*** Opening of Task input ***

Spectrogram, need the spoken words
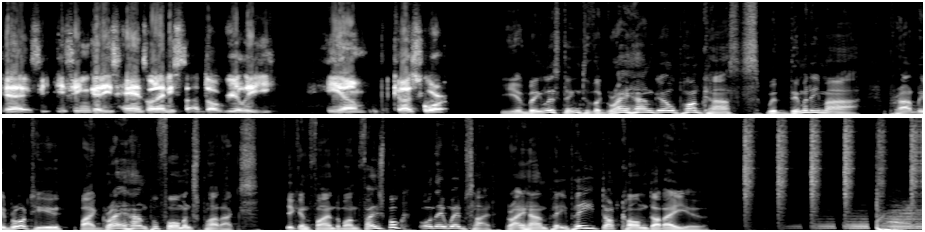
yeah, if he, if he can get his hands on any stud dog, really, he um goes for it. You've been listening to the Greyhound Girl podcasts with Dimity Ma, proudly brought to you by Greyhound Performance Products. You can find them on Facebook or their website, greyhoundpp.com.au.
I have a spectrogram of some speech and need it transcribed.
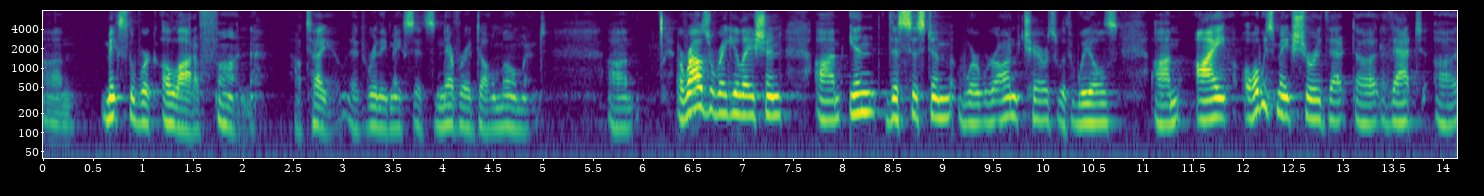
Um, makes the work a lot of fun. I'll tell you, it really makes it's never a dull moment. Um, arousal regulation um, in the system where we're on chairs with wheels. Um, I always make sure that uh, that uh,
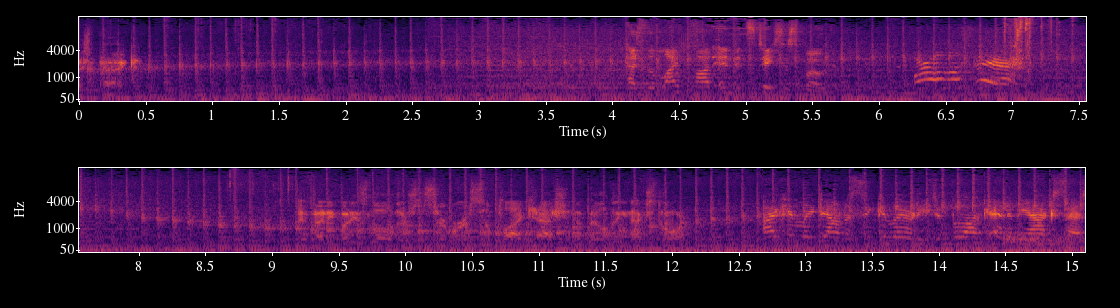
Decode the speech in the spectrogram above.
I could use an ice pack. Has the life pod ended stasis mode? We're almost there. If anybody's low, there's a Cerberus supply cache in the building next door. I can lay down a singularity to block enemy access.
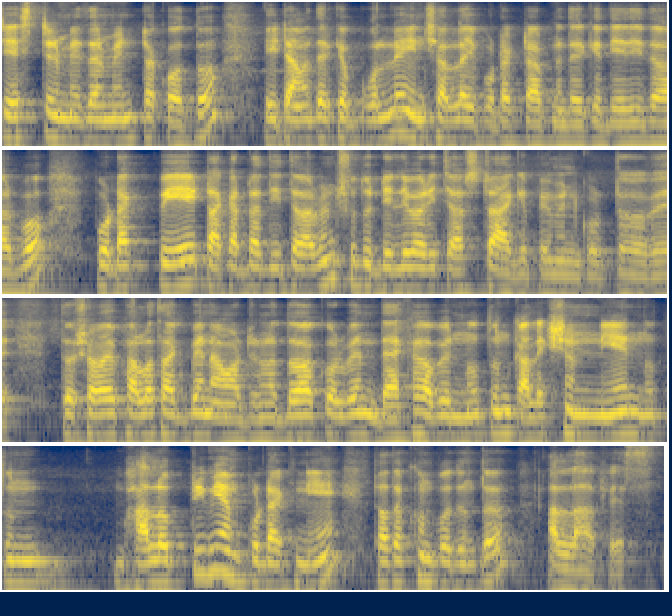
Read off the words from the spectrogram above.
চেস্টের মেজারমেন্টটা কত, এটা আমাদেরকে বললে ইনশাল্লাহ এই প্রোডাক্টটা আপনাদেরকে দিয়ে দিতে পারব। প্রোডাক্ট পেয়ে টাকাটা দিতে পারবেন, শুধু ডেলিভারি চার্জটা আগে পেমেন্ট করতে হবে। তো সবাই ভালো থাকবেন, আমার জন্য দোয়া করবেন। দেখা হবে নতুন কালেকশন নিয়ে, নতুন ভালো প্রিমিয়াম প্রোডাক্ট নিয়ে। ততক্ষণ পর্যন্ত আল্লাহ হাফেজ।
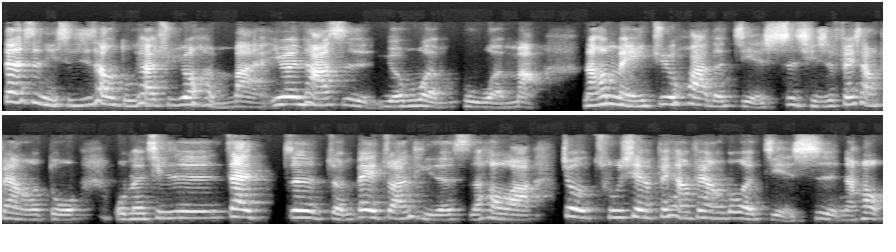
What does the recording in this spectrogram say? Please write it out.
但是你实际上读下去又很慢，因为它是原文古文嘛。然后每一句话的解释其实非常非常的多。我们其实在这准备专题的时候啊，就出现非常非常多的解释，然后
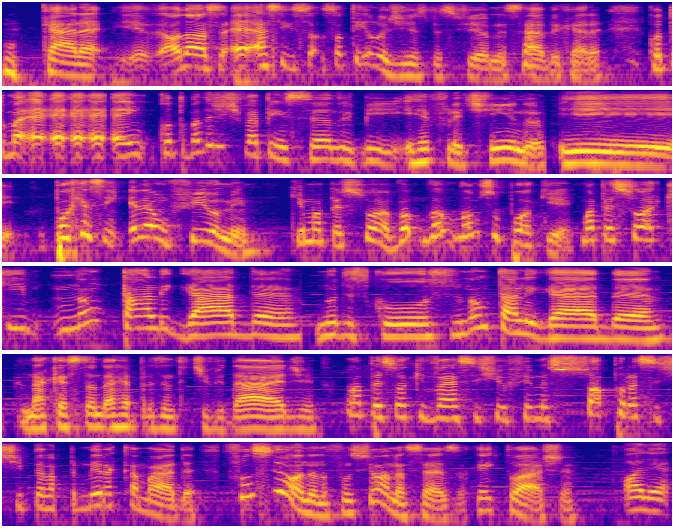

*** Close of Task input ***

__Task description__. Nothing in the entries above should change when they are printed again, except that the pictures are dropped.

__Your response__.
Spectrogram, need the spoken words
yeah, if he, if he can get his hands on any stud dog, really, he um goes for it. You've been listening to the Greyhound Girl podcasts with Dimity Ma, proudly brought to you by Greyhound Performance Products. You can find them on Facebook or their website, greyhoundpp.com.au.
I have a spectrogram of some speech and need it transcribed.
Um, makes the work a lot of fun. I'll tell you, it really makes it's never a dull moment. Um, arousal regulation um, in the system where we're on chairs with wheels. Um, I always make sure that uh, that uh,
Decode the speech in the spectrogram above.
I could use an ice pack. Has the life pod ended stasis mode? We're almost there. If anybody's low, there's a Cerberus supply cache in the building next door. I can lay down a singularity to block enemy access.
Read off the words from the spectrogram above.
চেস্টের মেজারমেন্টটা কত, এটা আমাদেরকে বললে ইনশাল্লাহ এই প্রোডাক্টটা আপনাদেরকে দিয়ে দিতে পারব। প্রোডাক্ট পেয়ে টাকাটা দিতে পারবেন, শুধু ডেলিভারি চার্জটা আগে পেমেন্ট করতে হবে। তো সবাই ভালো থাকবেন, আমার জন্য দোয়া করবেন। দেখা হবে নতুন কালেকশন নিয়ে, নতুন ভালো প্রিমিয়াম প্রোডাক্ট নিয়ে। ততক্ষণ পর্যন্ত আল্লাহ হাফেজ।
What does the recording in this spectrogram say? Please write it out.
但是你实际上读下去又很慢，因为它是原文古文嘛。然后每一句话的解释其实非常非常的多。我们其实在这准备专题的时候啊，就出现非常非常多的解释，然后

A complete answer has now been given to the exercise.